Required work >> When you write out the listing below, keep each word exactly as it stands and drop the pictures.

-- Information given follows --

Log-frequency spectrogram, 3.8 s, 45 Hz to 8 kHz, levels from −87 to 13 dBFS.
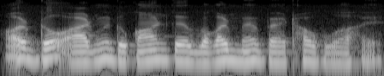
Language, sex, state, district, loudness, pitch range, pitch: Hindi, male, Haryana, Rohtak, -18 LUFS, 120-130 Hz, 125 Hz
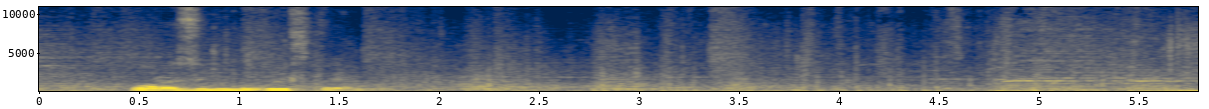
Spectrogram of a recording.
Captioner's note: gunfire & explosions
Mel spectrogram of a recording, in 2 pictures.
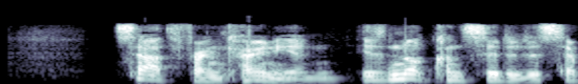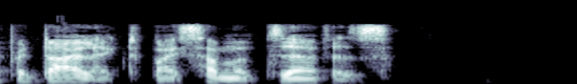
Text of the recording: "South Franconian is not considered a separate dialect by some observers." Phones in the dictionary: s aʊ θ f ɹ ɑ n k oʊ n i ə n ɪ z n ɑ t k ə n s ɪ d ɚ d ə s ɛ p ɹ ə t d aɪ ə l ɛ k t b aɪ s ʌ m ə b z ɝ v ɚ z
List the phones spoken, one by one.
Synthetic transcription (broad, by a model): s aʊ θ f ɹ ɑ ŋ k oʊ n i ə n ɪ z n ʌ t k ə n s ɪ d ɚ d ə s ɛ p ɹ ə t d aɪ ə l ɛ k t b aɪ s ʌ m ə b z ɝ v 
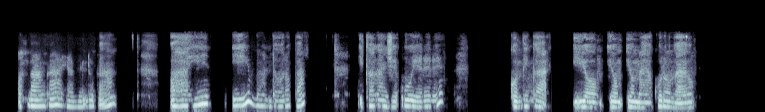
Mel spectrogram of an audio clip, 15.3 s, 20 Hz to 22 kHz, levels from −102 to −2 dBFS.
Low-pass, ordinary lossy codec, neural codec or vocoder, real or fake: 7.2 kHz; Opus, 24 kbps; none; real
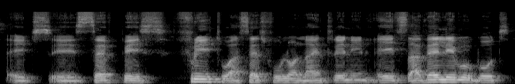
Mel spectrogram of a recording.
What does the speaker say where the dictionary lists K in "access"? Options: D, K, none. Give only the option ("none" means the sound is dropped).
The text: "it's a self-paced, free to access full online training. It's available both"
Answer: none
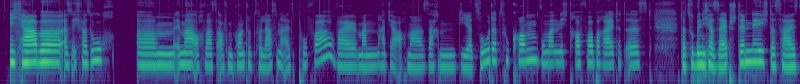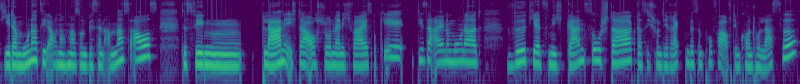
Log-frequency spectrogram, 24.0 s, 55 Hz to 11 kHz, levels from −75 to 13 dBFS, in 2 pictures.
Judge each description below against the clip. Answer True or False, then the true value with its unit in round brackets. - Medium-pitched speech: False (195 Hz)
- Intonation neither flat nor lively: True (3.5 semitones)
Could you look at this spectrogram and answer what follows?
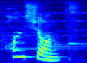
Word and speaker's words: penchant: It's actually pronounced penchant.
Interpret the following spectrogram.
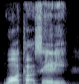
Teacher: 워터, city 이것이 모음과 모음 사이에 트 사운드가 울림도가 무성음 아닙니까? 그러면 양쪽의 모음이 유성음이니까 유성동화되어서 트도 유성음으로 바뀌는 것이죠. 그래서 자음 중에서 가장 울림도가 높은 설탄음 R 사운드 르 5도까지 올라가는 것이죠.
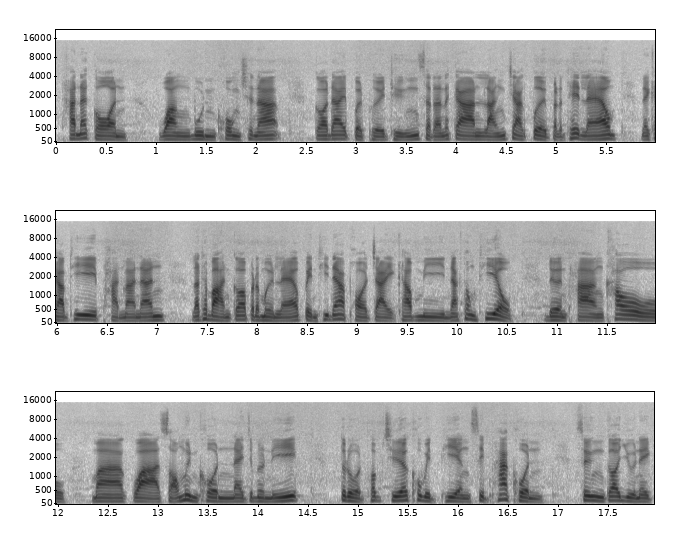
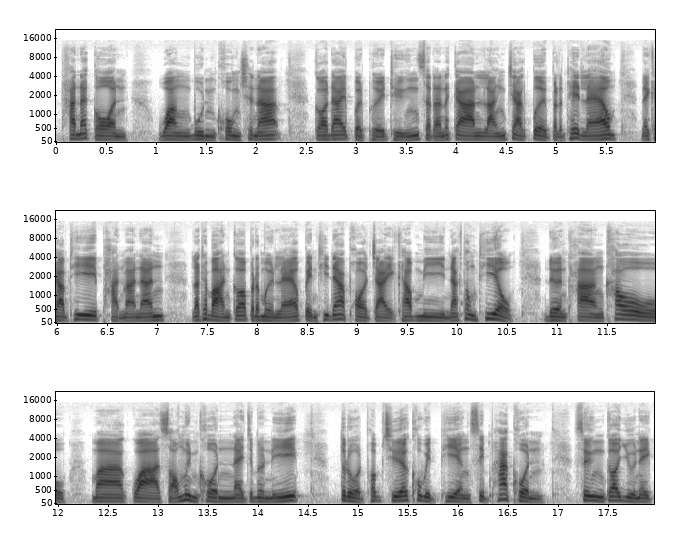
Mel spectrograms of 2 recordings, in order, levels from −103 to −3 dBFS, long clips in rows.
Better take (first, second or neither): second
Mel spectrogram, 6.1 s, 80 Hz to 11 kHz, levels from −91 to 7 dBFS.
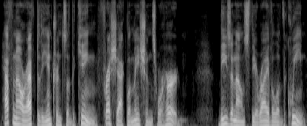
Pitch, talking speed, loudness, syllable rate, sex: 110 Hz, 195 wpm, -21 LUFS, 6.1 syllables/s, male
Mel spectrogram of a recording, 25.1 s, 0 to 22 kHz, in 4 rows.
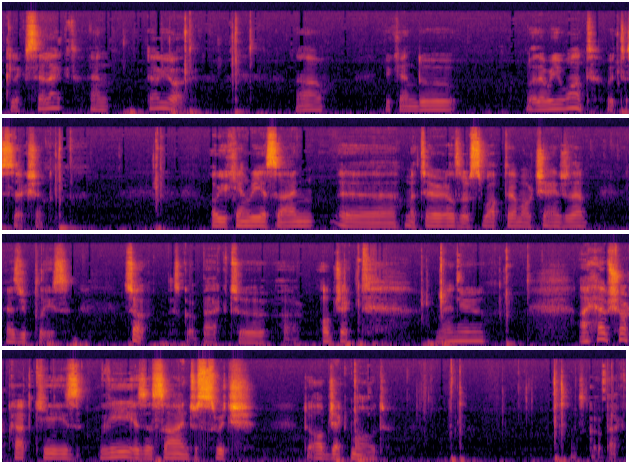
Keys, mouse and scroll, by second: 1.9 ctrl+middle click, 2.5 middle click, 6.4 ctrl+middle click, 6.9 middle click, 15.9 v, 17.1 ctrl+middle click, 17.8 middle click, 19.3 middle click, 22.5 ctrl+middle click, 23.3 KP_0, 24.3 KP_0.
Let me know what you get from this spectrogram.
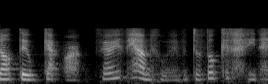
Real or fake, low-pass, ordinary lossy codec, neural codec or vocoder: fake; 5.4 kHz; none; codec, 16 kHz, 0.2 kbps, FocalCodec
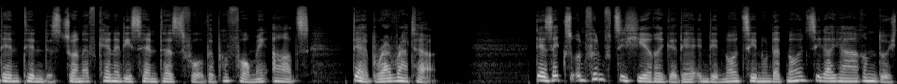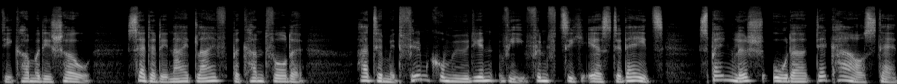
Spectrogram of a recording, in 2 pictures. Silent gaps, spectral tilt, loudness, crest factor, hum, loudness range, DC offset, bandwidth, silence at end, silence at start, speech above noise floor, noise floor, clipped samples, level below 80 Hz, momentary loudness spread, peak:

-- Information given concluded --

Your response >>
Log-frequency spectrogram, 3.8 s, 45 Hz to 8 kHz, levels from −87 to 13 dBFS.
Language, sex, state, district, loudness, pitch range, pitch: Hindi, male, Haryana, Rohtak, -18 LUFS, 120-130 Hz, 125 Hz
Spectrogram of a recording.
Captioner's note: gunfire & explosions
Mel spectrogram of a recording, in 2 pictures.
Text of the recording: "South Franconian is not considered a separate dialect by some observers." Phones in the dictionary: s aʊ θ f ɹ ɑ n k oʊ n i ə n ɪ z n ɑ t k ə n s ɪ d ɚ d ə s ɛ p ɹ ə t d aɪ ə l ɛ k t b aɪ s ʌ m ə b z ɝ v ɚ z
List the phones spoken, one by one.
Synthetic transcription (broad, by a model): s aʊ θ f ɹ ɑ ŋ k oʊ n i ə n ɪ z n ʌ t k ə n s ɪ d ɚ d ə s ɛ p ɹ ə t d aɪ ə l ɛ k t b aɪ s ʌ m ə b z ɝ v 
Mel spectrogram of an audio clip, 15.3 s, 20 Hz to 22 kHz, levels from −102 to −2 dBFS.
Low-pass, ordinary lossy codec, neural codec or vocoder, real or fake: 7.2 kHz; Opus, 24 kbps; none; real
Mel spectrogram of a recording.
What does the speaker say where the dictionary lists K in "access"? Options: D, K, none. Give only the option ("none" means the sound is dropped).
The text: "it's a self-paced, free to access full online training. It's available both"
Answer: none
Log-frequency spectrogram, 24.0 s, 55 Hz to 11 kHz, levels from −75 to 13 dBFS, in 2 pictures.
Judge each description below against the clip. Answer True or False, then the true value with its unit in round brackets. - Medium-pitched speech: False (195 Hz)
- Intonation neither flat nor lively: True (3.5 semitones)
Could you look at this spectrogram and answer what follows?
Word and speaker's words: penchant: It's actually pronounced penchant.
Interpret the following spectrogram.
Teacher: 워터, city 이것이 모음과 모음 사이에 트 사운드가 울림도가 무성음 아닙니까? 그러면 양쪽의 모음이 유성음이니까 유성동화되어서 트도 유성음으로 바뀌는 것이죠. 그래서 자음 중에서 가장 울림도가 높은 설탄음 R 사운드 르 5도까지 올라가는 것이죠.
Mel spectrograms of 2 recordings, in order, levels from −103 to −3 dBFS, long clips in rows.
Better take (first, second or neither): second
Mel spectrogram, 6.1 s, 80 Hz to 11 kHz, levels from −91 to 7 dBFS.
Pitch, talking speed, loudness, syllable rate, sex: 110 Hz, 195 wpm, -21 LUFS, 6.1 syllables/s, male
Mel spectrogram of a recording, 25.1 s, 0 to 22 kHz, in 4 rows.
Keys, mouse and scroll, by second: 1.9 ctrl+middle click, 2.5 middle click, 6.4 ctrl+middle click, 6.9 middle click, 15.9 v, 17.1 ctrl+middle click, 17.8 middle click, 19.3 middle click, 22.5 ctrl+middle click, 23.3 KP_0, 24.3 KP_0.
Let me know what you get from this spectrogram.
Real or fake, low-pass, ordinary lossy codec, neural codec or vocoder: fake; 5.4 kHz; none; codec, 16 kHz, 0.2 kbps, FocalCodec
Spectrogram of a recording, in 2 pictures. Silent gaps, spectral tilt, loudness, crest factor, hum, loudness range, DC offset, bandwidth, silence at end, silence at start, speech above noise floor, noise floor, clipped samples, level below 80 Hz, momentary loudness spread, peak:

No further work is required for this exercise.